BANDON, Ore. — Manufacturer incentive levels jumped 15.5 percent to an average of $4,162 per vehicle in February, while the average MSRP of vehicles sold that month rose 3.7 percent over last year, according to a report from CNW Research.
Additionally, dealers put up another $1,305 in higher trade-in values, added features and from-profits discounting. That represented a 2.3 percent increase vs. a year ago.
“Even in the depths of the recession, approximately 75 to 80 percent of vehicles sold carried some form of manufacturer incentive,” CNW’s Art Spinella wrote in his firm’s March newsletter. “That, however, steadily grew, bouncing from just above to just below the trend line.
“In the last six months, however, more than 90 percent of all cars sold carried some form of incentive ranging from added factory-installed equipment to low-interest rates; from lease deals with discounted interest or inflated residual values to ‘free’ aftermarket products such as extended warranties or roadside assistance,” he added.
In February, the industry spent the equivalent of $4.4 billion in such incentives. Ford, General Motors, and Chrysler held nearly 46 percent of the total incentive cost, with the Asian brands actually having a higher share of the total at 53 percent. European manufacturers spent the remaining 1 percent.
“Some of these costs are hidden,” Spinella wrote. “Instead of being made directly to the consumer or car buyer, they are given to the dealership to be used as needed to ‘close’ a deal, and, as such, are not reported as ‘incentive spending.’ Most companies report this expenditure as ‘marketing’ expense.”

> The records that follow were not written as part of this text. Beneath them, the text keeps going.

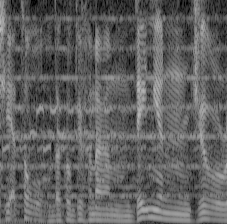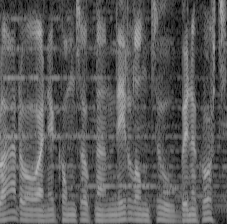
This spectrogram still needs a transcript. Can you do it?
Seattle. Daar komt hij vandaan. Damien Jurado. En hij komt ook naar Nederland toe binnenkort.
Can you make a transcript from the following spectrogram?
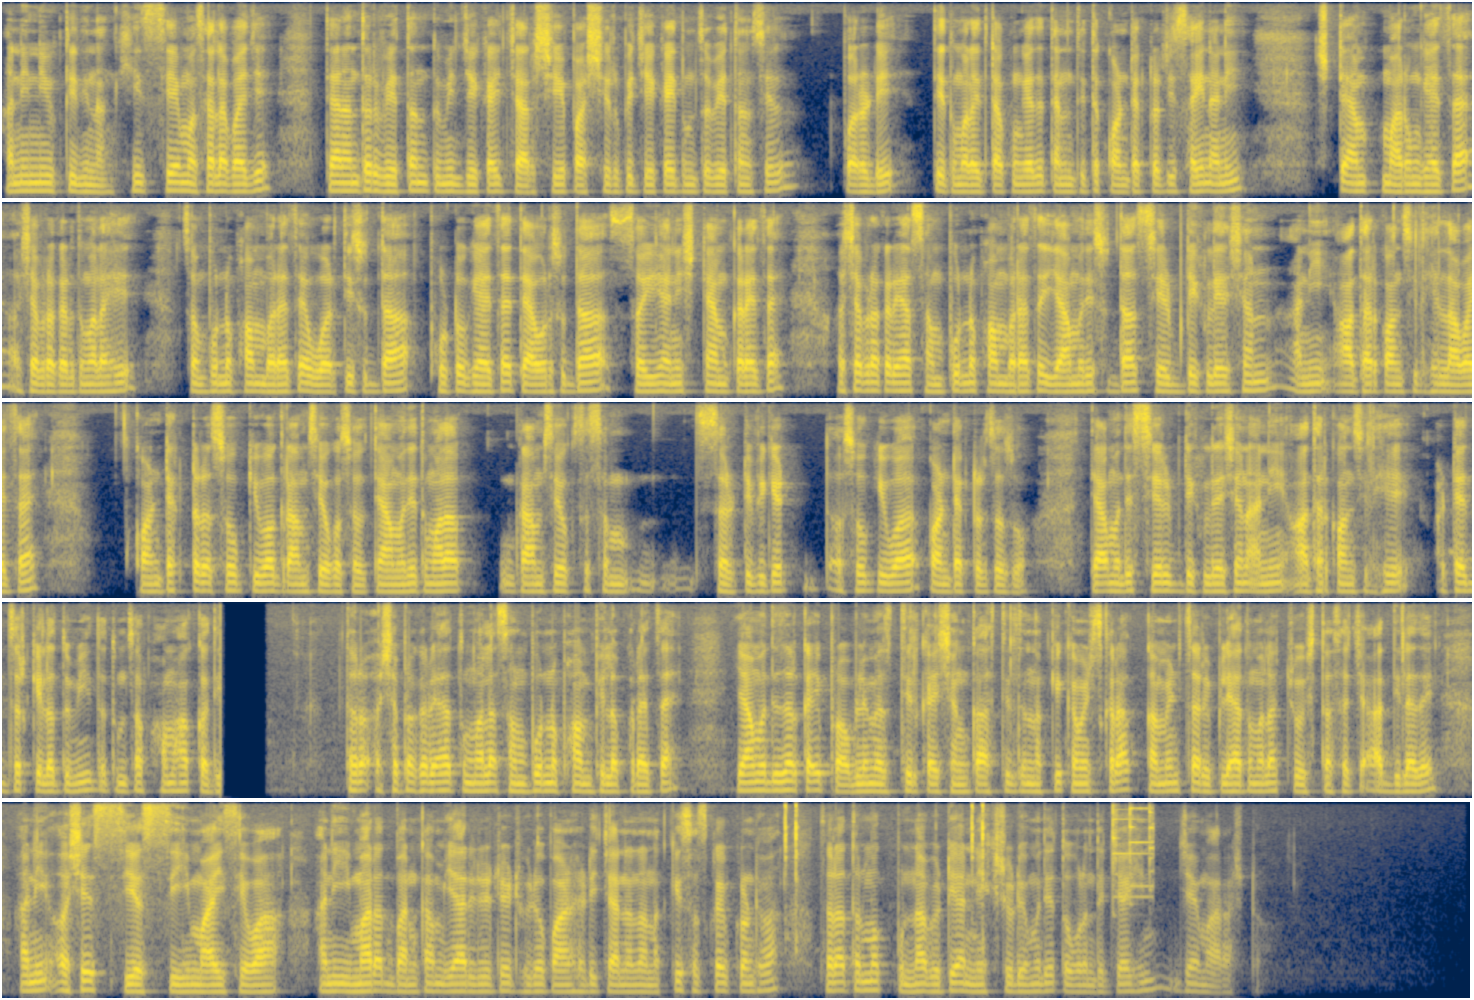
आणि नियुक्ती दिनांक ही सेम असायला पाहिजे. त्यानंतर वेतन तुम्ही जे काही चारशे पाचशे रुपये जे काही तुमचं वेतन असेल पर डे ते तुम्हाला इथे टाकून घ्यायचं. त्यानंतर तिथं कॉन्टॅक्टरची साईन आणि स्टॅम्प मारून घ्यायचा आहे. अशा प्रकारे तुम्हाला हे संपूर्ण फॉर्म भरायचा आहे. वरतीसुद्धा फोटो घ्यायचा आहे. त्यावरसुद्धा सही आणि स्टॅम्प करायचा आहे. अशा प्रकारे हा संपूर्ण फॉर्म भरायचा आहे. यामध्ये सुद्धा सेल्फ डिक्लेरेशन आणि आधार काउन्सिल हे लावायचं आहे. कॉन्टॅक्टर असो किंवा ग्रामसेवक असो त्यामध्ये तुम्हाला ग्रामसेवकचं सम सर्टिफिकेट असो किंवा कॉन्टॅक्टरचं असो त्यामध्ये सेल्फ डिक्लेरेशन आणि आधार कॉन्सिल हे अटॅच जर केलं तुम्ही तर तुमचा फॉर्म हा कधी तर अशा प्रकारे हा तुम्हाला संपूर्ण फॉर्म फिलअप करायचा आहे. यामध्ये जर काही प्रॉब्लेम असतील काही शंका असतील तर नक्की कमेंट्स करा. कमेंटचा रिप्लाय हा तुम्हाला चोवीस तासाच्या आत दिला जाईल. आणि असेच सी एस सी माई सेवा आणि इमारत बांधकाम या रिलेटेड व्हिडिओ पाहण्यासाठी चॅनलला नक्की सबस्क्राईब करून ठेवा. चला तर मग पुन्हा भेटूया नेक्स्ट व्हिडिओमध्ये तोपर्यंत जय हिंद जय महाराष्ट्र.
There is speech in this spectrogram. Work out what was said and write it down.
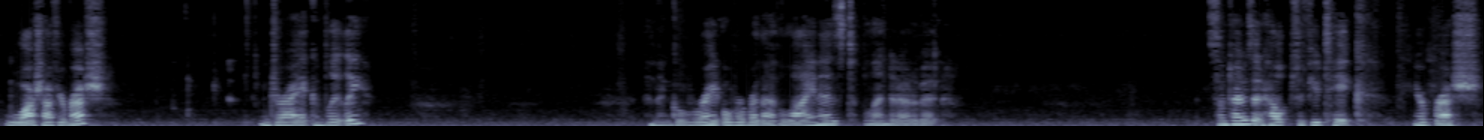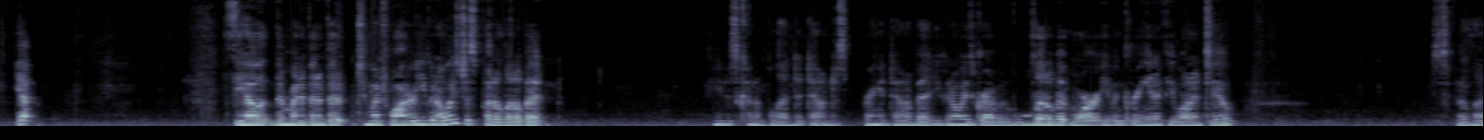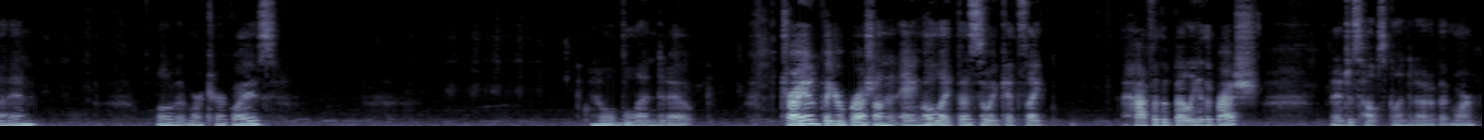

Direct-to-consumer incentives build floor traffic while incentives to dealers are used to complete a sale, Spinella added. For example, GM spent roughly 69 percent of its incentive dollars in direct-to-consumer promotions. Nissan, however, spent only 59 percent of its incentive dollars in direct-to-consumer spiffs, according to the report.
“While sales are on track for a 15.7 million-unit year, much of the growth will be on the back of incentives putting the industry in the position of perhaps overspending — something the bottom line can’t afford at any automaker,” Spinella concluded.